● What you have to do:
Beginning with the line that contains "Interpret the following spectrogram." and ending with the line that contains "The word, then", reproduce the lines of the entries below exactly, omitting pictures.
(Data)
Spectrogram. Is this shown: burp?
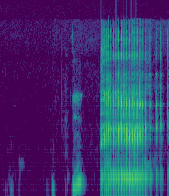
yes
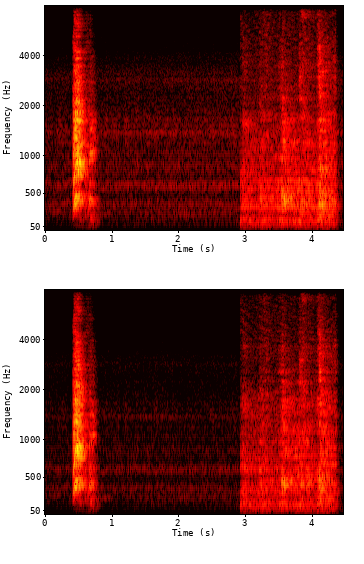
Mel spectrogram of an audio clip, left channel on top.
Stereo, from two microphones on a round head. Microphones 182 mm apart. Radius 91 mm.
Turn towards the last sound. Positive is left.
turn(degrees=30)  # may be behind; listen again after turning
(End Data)
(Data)
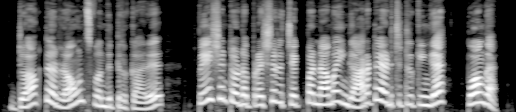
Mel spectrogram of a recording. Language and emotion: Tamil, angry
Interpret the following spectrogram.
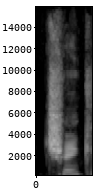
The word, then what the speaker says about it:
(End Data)
● Output:
Interpret the following spectrogram.
The word, then what the speaker says about it:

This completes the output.